this regard, the 911 commission conducted investigations across the government’s security departments and presented its findings to the then president George Bush (Haddow, Bullock & Coppola, 2011).
The major findings/recommendations of the 911 commission were that the security intelligence failed to prevent the attacks. It emerged that the intelligence failed to disclose vital information obtained at the airports, before and after the attacks, to the military and police forces. This is because the commission realized that there were loopholes at the airport when the terrorists accessed the country to execute the attacks (Haddow, Bullock & Coppola, 2011). The commission also found that most of the attackers were Saudi Arabian citizens drawn from the Al-Qaeda terrorist organization. The evidence was derived from video footages obtained from the airport control unit (Felzenberg, 2006). As a result, the commissioners recommended more funding to be added towards the security kitty to enable them to adequately prepare.

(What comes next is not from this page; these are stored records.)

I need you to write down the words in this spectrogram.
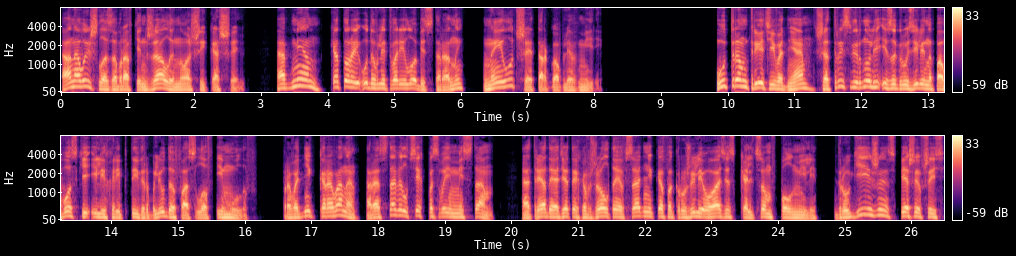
Она вышла, забрав кинжал и нож и кошель. Обмен, который удовлетворил обе стороны, наилучшая торговля в мире. Утром третьего дня шатры свернули и загрузили на повозки или хребты верблюдов, ослов и мулов. Проводник каравана расставил всех по своим местам. Отряды, одетых в желтое всадников, окружили оазис кольцом в полмили. Другие же, спешившись,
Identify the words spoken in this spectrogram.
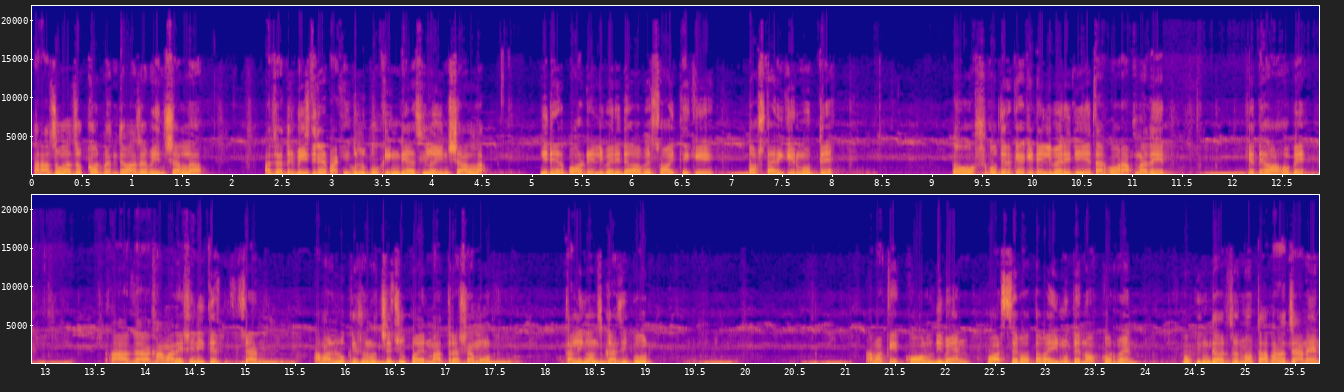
তারা যোগাযোগ করবেন, দেওয়া যাবে ইনশাল্লাহ আর যাদের বিশ দিনের পাখিগুলো বুকিং দেওয়া ছিল ইনশাল্লাহ ঈদের পর ডেলিভারি দেওয়া হবে ছয় থেকে দশ তারিখের মধ্যে। তো ওদেরকে আগে ডেলিভারি দিয়ে তারপর আপনাদেরকে দেওয়া হবে। আর যারা খামারে এসে নিতে চান, আমার লোকেশন হচ্ছে চুপাইয়ের মাদ্রাসা মোড়, কালীগঞ্জ, গাজীপুর। আমাকে কল দিবেন, হোয়াটসঅ্যাপ অথবা ইমুতে নক করবেন বুকিং দেওয়ার জন্য। তো আপনারা জানেন,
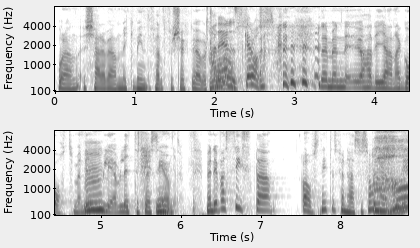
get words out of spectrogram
vår kära vän Micke Winterfeldt försökte övertala Han älskar oss. Nej, men jag hade gärna gått, men det Mm. blev lite för sent. Men det var sista avsnittet för den här säsongen. Och det är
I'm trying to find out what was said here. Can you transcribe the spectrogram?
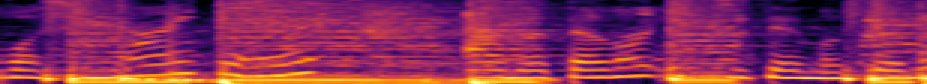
をしないで。あなたはいつでも来る。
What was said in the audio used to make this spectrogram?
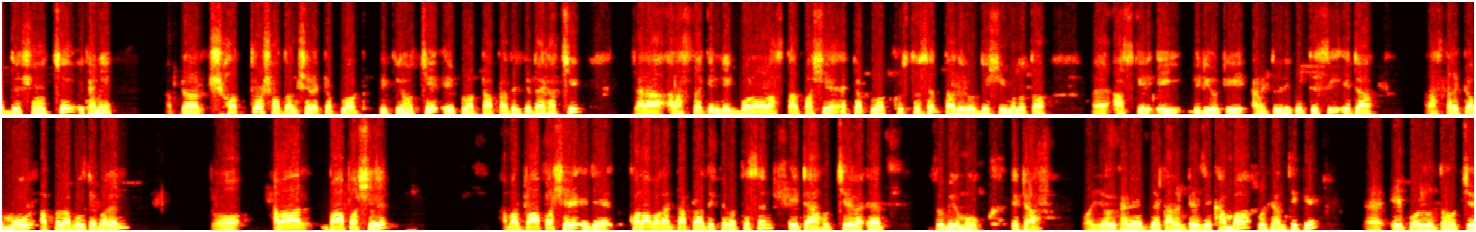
উদ্দেশ্য হচ্ছে এখানে আপনার সতেরো শতাংশের একটা প্লট বিক্রি হচ্ছে। এই প্লটটা আপনাদেরকে দেখাচ্ছি। যারা রাস্তা কেন্দ্রিক বড় রাস্তার পাশে একটা প্লট খুঁজতেছেন তাদের উদ্দেশ্যে মূলত আজকের এই ভিডিওটি আমি তৈরি করতেছি। এটা রাস্তার একটা মোড় আপনারা বলতে পারেন। তো আমার বা পাশে আমার বা পাশে এই যে কলা বাগানটা আপনারা দেখতে পাচ্ছেন এটা হচ্ছে জমির মুখ। এটা ওই যে ওইখানে কারেন্টের যে খাম্বা ওইখান থেকে এই পর্যন্ত হচ্ছে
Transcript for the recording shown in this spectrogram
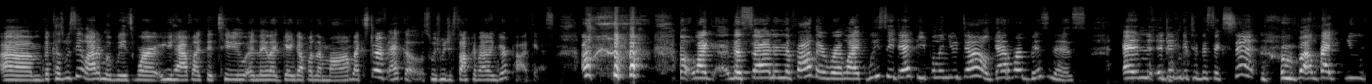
Um, because we see a lot of movies where you have like the two and they like gang up on the mom, like Stir of Echoes, which we just talked about in your podcast. Like the son and the father were like, We see dead people and you don't, get out of our business. And it didn't get to this extent, but like you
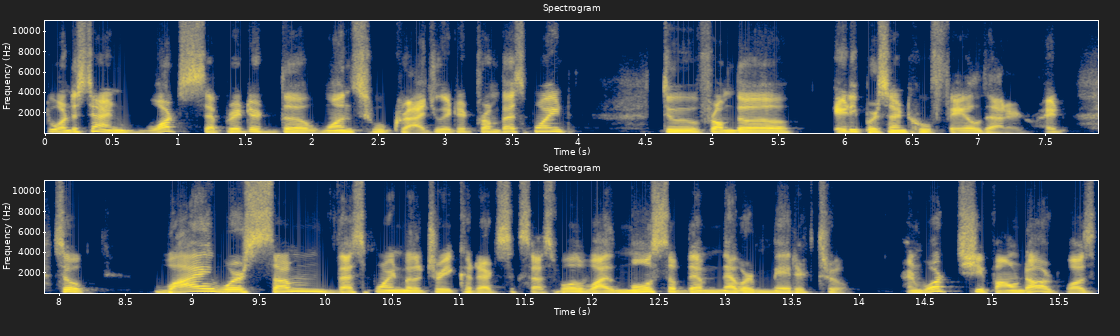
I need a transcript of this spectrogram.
to understand what separated the ones who graduated from West Point to from the 80% who failed at it, right? So why were some West Point military cadets successful while most of them never made it through? And what she found out was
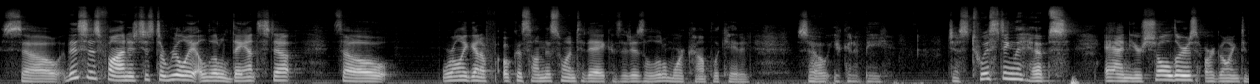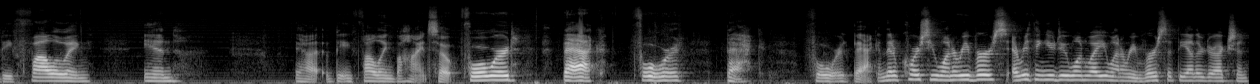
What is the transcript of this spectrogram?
So this is fun. It's just a really a little dance step. So we're only going to focus on this one today because it is a little more complicated. So you're going to be just twisting the hips and your shoulders are going to be following in, uh, being following behind. So forward, back, forward, back, forward, back. And then of course you want to reverse everything you do one way, you want to reverse it the other direction.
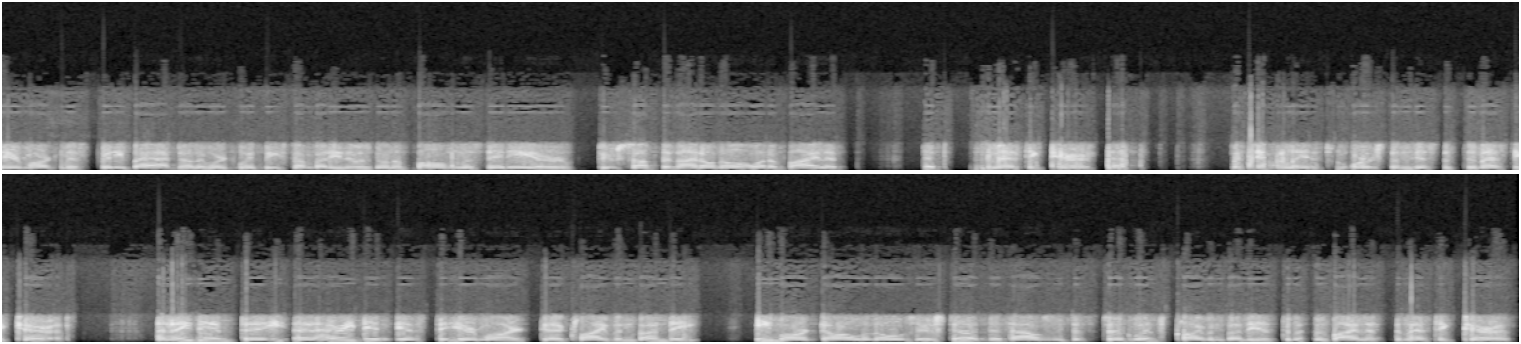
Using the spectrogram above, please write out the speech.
earmarking us pretty bad. In other words, we'd be somebody that was going to bomb the city or do something. I don't know what a violent domestic terrorist does, but definitely it's worse than just a domestic terrorist. And they didn't. Uh, Harry didn't just earmark uh, Cliven Bundy. He marked all of those who stood, the thousands that stood with Cliven Bundy as violent domestic terrorists.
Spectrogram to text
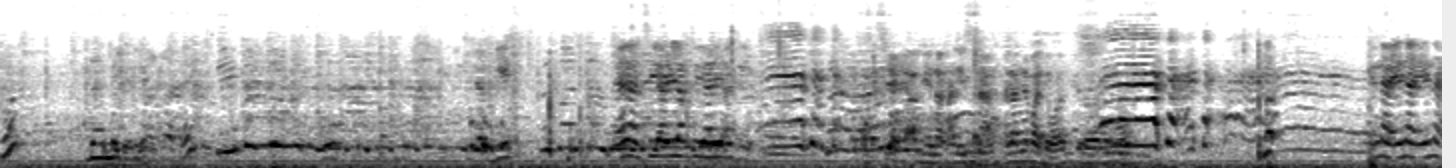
Huh? Dami ko kakain. Kita Yagi. Ayan, CR lang, CR Yagi. Agin, nakalis na. Alam niyo ba doon? Yun na, yun na, yun na.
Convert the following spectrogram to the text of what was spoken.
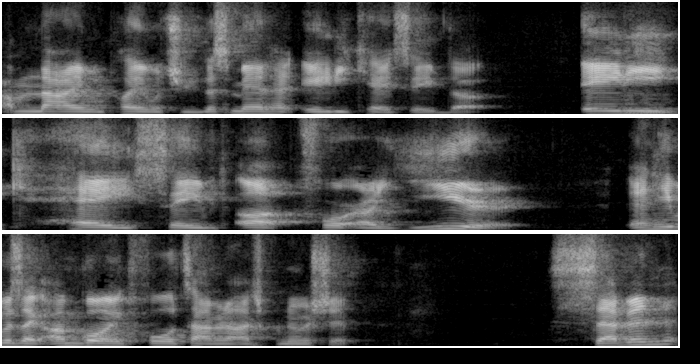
I'm not even playing with you, this man had 80K saved up. Mm-hmm. 80K saved up for a year. And he was like, I'm going full time in entrepreneurship. Seven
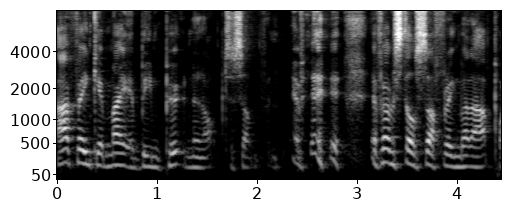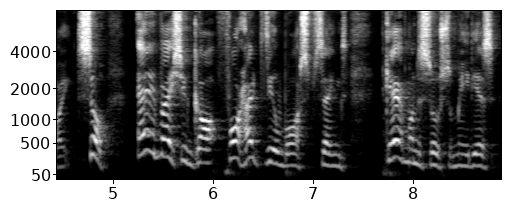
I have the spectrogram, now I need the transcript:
I think it might have been putting it up to something if I'm still suffering by that point. So, any advice you've got for how to deal with wasp stings, get them on the social medias.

The Bush administration received grades from the commission on their efforts towards national security. For instance, the Congress performance was low because it failed to mark terrorism as a major policy to handle. The intelligence agencies were also ranked below average because of their failure to liaise with other security department for maximum protection (Haddow, Bullock & Coppola, 2011). It is apparent that the government did not consider threats from Al-Qaeda to be serious and ignored calls for tight security measures along the borders. The report grading also indicated that the citizens should be vigilant by cooperating with the security teams in case of threats or risks in their neighborhoods (Haddow, Bullock & Coppola, 2011). The grading provided a challenge to the US government to design new measures of approach the emergent terrorist extremism. This is because the occurrence of the 911 attacks exposed considerable challenges and